Images are to be excluded, and the rest of the data repeated exactly.

* DATASET:
....

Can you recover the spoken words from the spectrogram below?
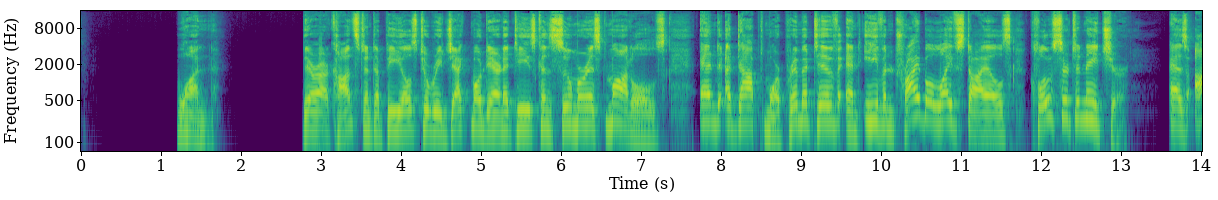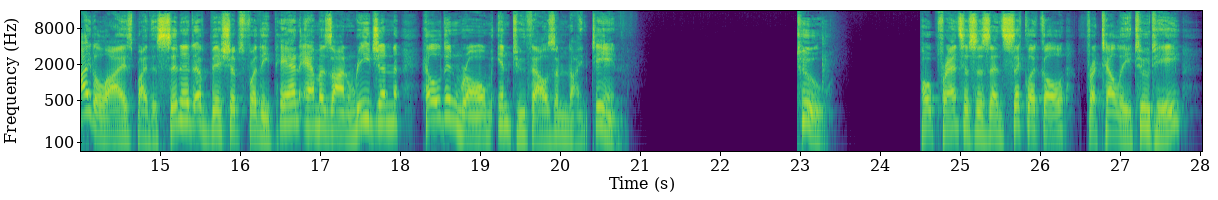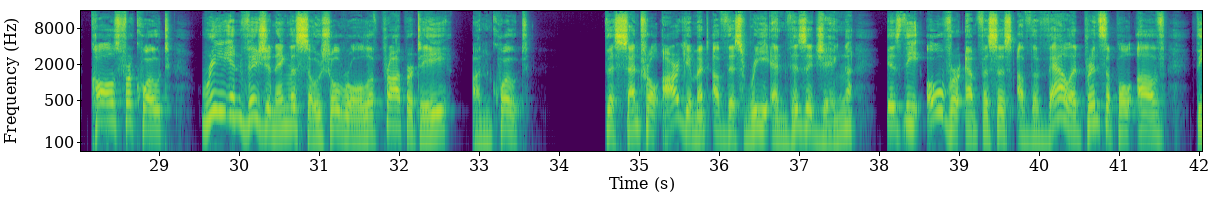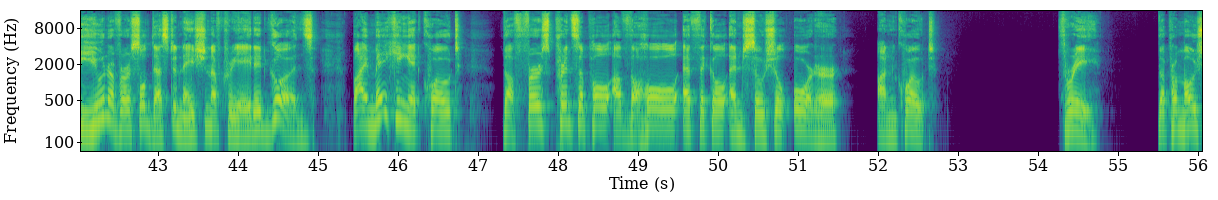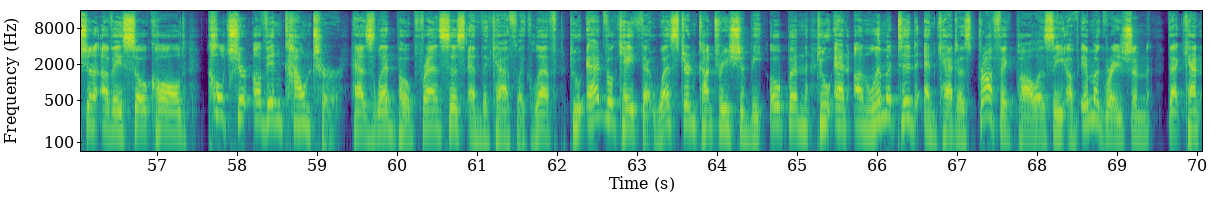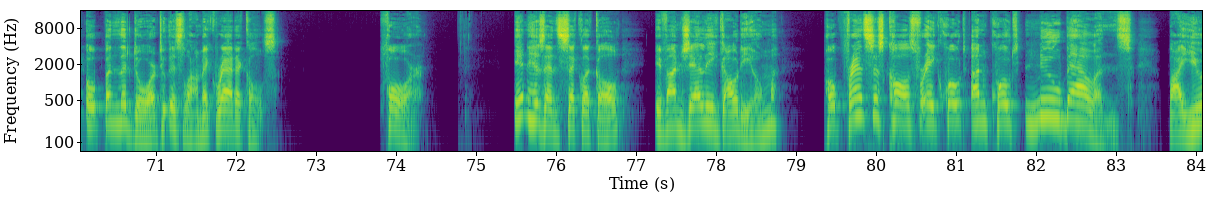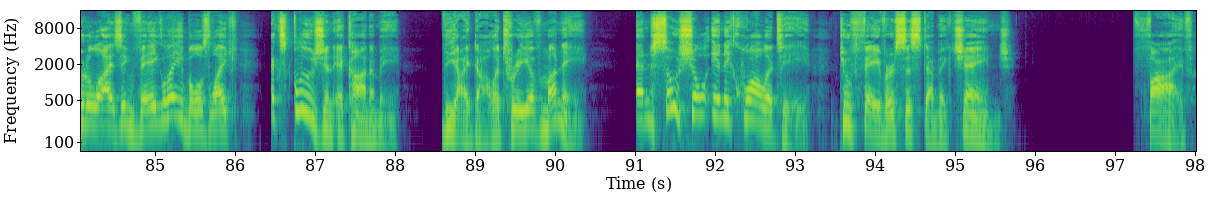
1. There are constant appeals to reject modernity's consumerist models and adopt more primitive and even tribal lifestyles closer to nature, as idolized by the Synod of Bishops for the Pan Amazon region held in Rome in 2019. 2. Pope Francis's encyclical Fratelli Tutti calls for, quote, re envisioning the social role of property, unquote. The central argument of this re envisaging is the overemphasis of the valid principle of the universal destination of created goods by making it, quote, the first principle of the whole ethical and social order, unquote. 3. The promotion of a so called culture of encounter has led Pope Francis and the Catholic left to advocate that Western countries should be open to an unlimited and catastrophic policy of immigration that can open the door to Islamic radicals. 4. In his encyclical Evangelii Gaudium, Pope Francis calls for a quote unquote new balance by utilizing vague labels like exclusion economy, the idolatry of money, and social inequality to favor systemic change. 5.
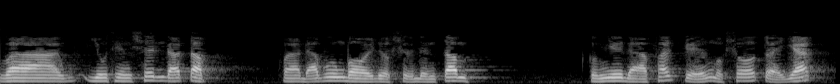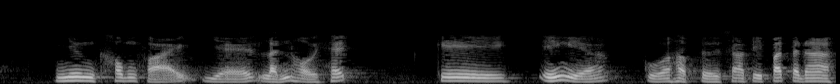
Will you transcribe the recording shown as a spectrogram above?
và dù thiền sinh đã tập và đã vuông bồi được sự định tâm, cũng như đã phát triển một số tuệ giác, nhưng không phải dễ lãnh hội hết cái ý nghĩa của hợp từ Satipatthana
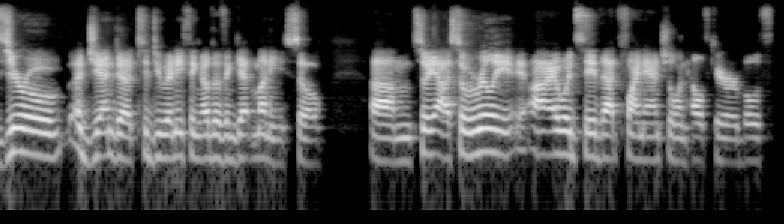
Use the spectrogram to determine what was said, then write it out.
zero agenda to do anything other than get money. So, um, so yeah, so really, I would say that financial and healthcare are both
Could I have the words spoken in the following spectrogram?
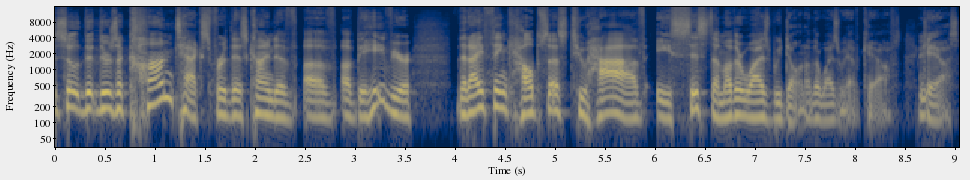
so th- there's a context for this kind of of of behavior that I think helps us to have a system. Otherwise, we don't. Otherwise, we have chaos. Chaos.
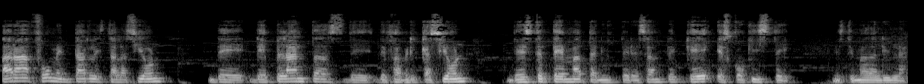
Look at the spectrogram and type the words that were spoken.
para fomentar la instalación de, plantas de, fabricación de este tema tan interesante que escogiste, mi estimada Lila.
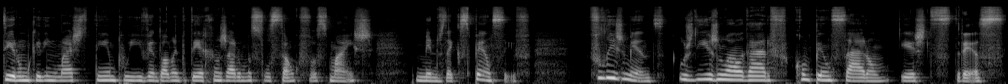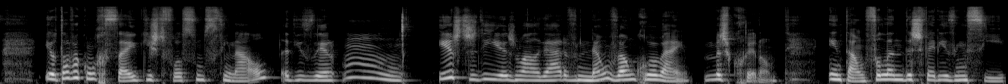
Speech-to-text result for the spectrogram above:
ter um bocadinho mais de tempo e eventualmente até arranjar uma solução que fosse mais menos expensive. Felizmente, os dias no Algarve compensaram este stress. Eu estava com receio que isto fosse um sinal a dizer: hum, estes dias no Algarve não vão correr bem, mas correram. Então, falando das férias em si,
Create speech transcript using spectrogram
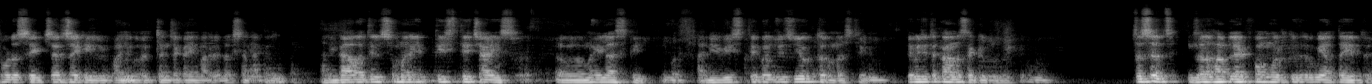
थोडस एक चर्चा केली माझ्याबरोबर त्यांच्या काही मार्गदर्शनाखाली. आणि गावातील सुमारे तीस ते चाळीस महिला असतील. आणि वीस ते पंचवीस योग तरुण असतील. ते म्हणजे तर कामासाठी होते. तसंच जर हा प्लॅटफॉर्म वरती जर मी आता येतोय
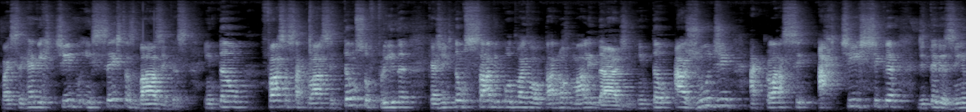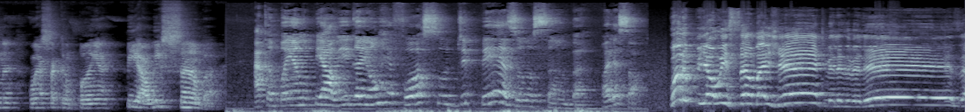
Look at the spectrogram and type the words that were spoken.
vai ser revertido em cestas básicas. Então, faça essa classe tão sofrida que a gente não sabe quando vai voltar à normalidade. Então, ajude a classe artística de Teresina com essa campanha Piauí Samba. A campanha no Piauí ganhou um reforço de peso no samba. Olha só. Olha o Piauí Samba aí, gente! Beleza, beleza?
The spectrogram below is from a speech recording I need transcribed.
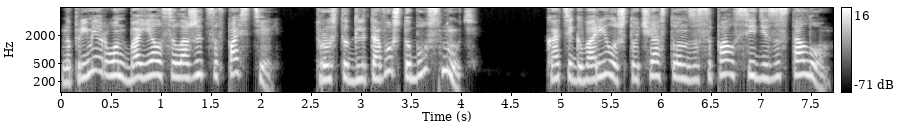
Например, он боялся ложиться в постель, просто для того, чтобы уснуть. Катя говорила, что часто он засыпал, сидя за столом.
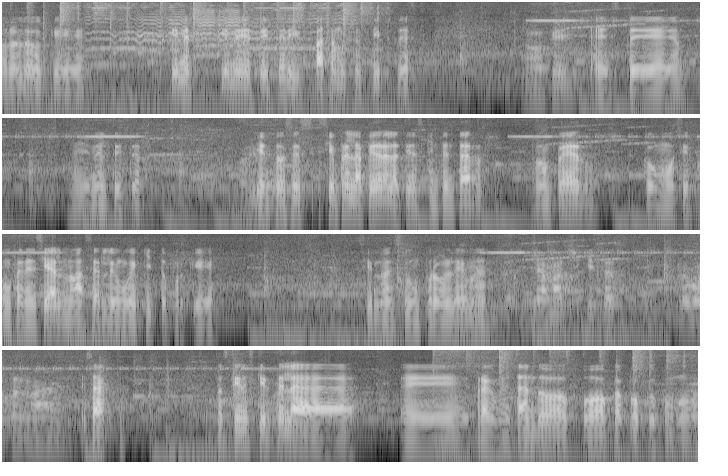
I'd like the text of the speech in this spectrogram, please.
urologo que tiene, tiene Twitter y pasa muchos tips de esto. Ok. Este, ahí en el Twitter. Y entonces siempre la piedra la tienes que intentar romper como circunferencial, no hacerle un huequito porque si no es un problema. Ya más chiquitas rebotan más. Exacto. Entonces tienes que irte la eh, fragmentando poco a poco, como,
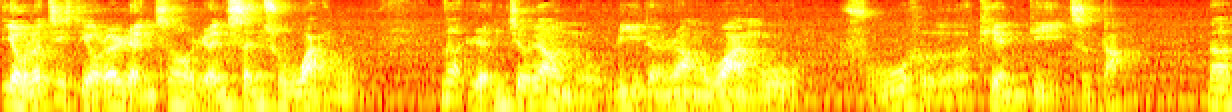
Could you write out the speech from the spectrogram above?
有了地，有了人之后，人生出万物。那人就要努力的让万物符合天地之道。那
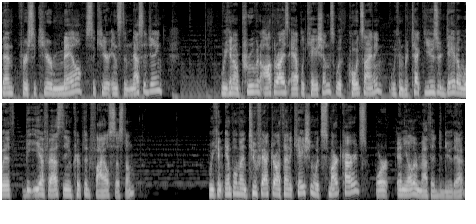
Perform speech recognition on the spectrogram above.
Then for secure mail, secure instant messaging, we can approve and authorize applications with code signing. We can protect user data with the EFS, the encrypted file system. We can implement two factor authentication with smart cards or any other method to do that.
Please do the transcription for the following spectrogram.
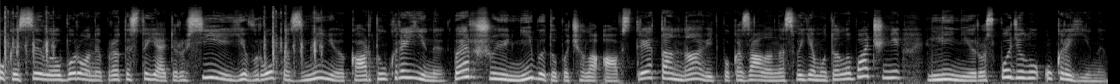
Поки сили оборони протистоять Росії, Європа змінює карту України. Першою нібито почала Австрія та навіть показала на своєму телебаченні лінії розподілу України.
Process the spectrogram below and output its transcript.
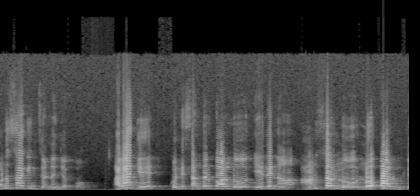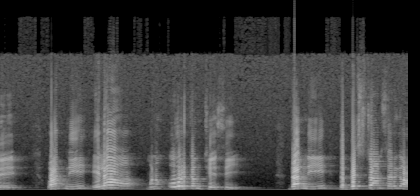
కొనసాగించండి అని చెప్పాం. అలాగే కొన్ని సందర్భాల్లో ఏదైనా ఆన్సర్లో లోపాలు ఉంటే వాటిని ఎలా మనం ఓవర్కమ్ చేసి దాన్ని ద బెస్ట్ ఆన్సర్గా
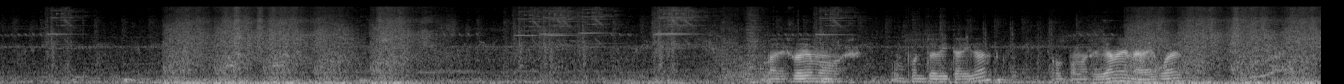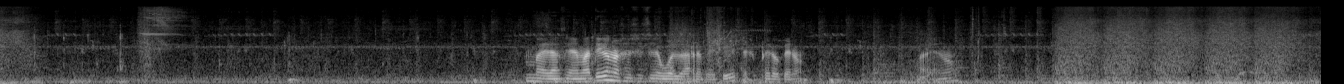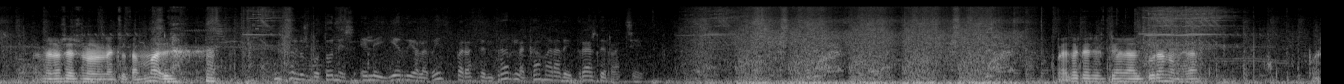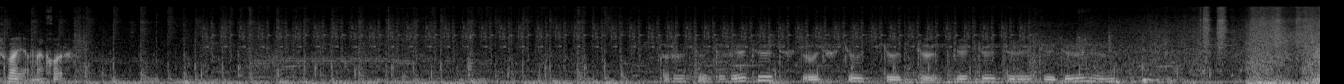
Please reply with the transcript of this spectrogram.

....

* EXERCISE RESPONSE:
Can you recover the spoken words from the spectrogram below?
1. There are constant appeals to reject modernity's consumerist models and adopt more primitive and even tribal lifestyles closer to nature, as idolized by the Synod of Bishops for the Pan Amazon region held in Rome in 2019. 2. Pope Francis's encyclical Fratelli Tutti calls for, quote, re envisioning the social role of property, unquote. The central argument of this re envisaging is the overemphasis of the valid principle of the universal destination of created goods by making it, quote, the first principle of the whole ethical and social order, unquote. 3. The promotion of a so called culture of encounter has led Pope Francis and the Catholic left to advocate that Western countries should be open to an unlimited and catastrophic policy of immigration that can open the door to Islamic radicals. 4. In his encyclical Evangelii Gaudium, Pope Francis calls for a quote unquote new balance by utilizing vague labels like exclusion economy, the idolatry of money, and social inequality to favor systemic change. 5.
Will you transcribe the recording shown as a spectrogram above?
và dù thiền sinh đã tập và đã vuông bồi được sự định tâm, cũng như đã phát triển một số tuệ giác, nhưng không phải dễ lãnh hội hết cái ý nghĩa của hợp từ Satipatthana
Use the spectrogram to determine what was said, then write it out.
zero agenda to do anything other than get money. So, um, so yeah, so really, I would say that financial and healthcare are both
Could I have the words spoken in the following spectrogram?
so th- there's a context for this kind of of of behavior that I think helps us to have a system. Otherwise, we don't. Otherwise, we have chaos. Chaos.
Look at the spectrogram and type the words that were spoken.
para fomentar la instalación de, plantas de, fabricación de este tema tan interesante que escogiste, mi estimada Lila.
Speech-to-text result for the spectrogram above:
ter um bocadinho mais de tempo e eventualmente até arranjar uma solução que fosse mais menos expensive. Felizmente, os dias no Algarve compensaram este stress. Eu estava com receio que isto fosse um sinal a dizer: hum, estes dias no Algarve não vão correr bem, mas correram. Então, falando das férias em si,
Create speech transcript using spectrogram
थोडस एक चर्चा केली माझ्याबरोबर त्यांच्या काही मार्गदर्शनाखाली. आणि गावातील सुमारे तीस ते चाळीस महिला असतील. आणि वीस ते पंचवीस योग तरुण असतील. ते म्हणजे तर कामासाठी होते. तसंच जर हा प्लॅटफॉर्म वरती जर मी आता येतोय
Look at the spectrogram and type the words that were spoken.
vai ser revertido em cestas básicas. Então, faça essa classe tão sofrida que a gente não sabe quando vai voltar à normalidade. Então, ajude a classe artística de Teresina com essa campanha Piauí Samba. A campanha no Piauí ganhou um reforço de peso no samba. Olha só. Olha o Piauí Samba aí, gente! Beleza, beleza?
The spectrogram below is from a speech recording I need transcribed.
Например, он боялся ложиться в постель, просто для того, чтобы уснуть. Катя говорила, что часто он засыпал, сидя за столом.
I'd like the text of the speech in this spectrogram, please.
urologo que tiene, tiene Twitter y pasa muchos tips de esto. Ok. Este, ahí en el Twitter. Y entonces siempre la piedra la tienes que intentar romper como circunferencial, no hacerle un huequito porque si no es un problema. Ya más chiquitas rebotan más. Exacto. Entonces tienes que irte la eh, fragmentando poco a poco, como,
Could you write out the speech from the spectrogram above?
有了地，有了人之后，人生出万物。那人就要努力的让万物符合天地之道。那
Perform speech recognition on the spectrogram above.
Then for secure mail, secure instant messaging, we can approve and authorize applications with code signing. We can protect user data with the EFS, the encrypted file system. We can implement two factor authentication with smart cards or any other method to do that.
Please do the transcription for the following spectrogram.
Поки сили оборони протистоять Росії, Європа змінює карту України. Першою нібито почала Австрія та навіть показала на своєму телебаченні лінії розподілу України.
Process the spectrogram below and output its transcript.
కొనసాగించండి అని చెప్పాం. అలాగే కొన్ని సందర్భాల్లో ఏదైనా ఆన్సర్లో లోపాలు ఉంటే వాటిని ఎలా మనం ఓవర్కమ్ చేసి దాన్ని ద బెస్ట్ ఆన్సర్గా
Please reply with the transcript of this spectrogram.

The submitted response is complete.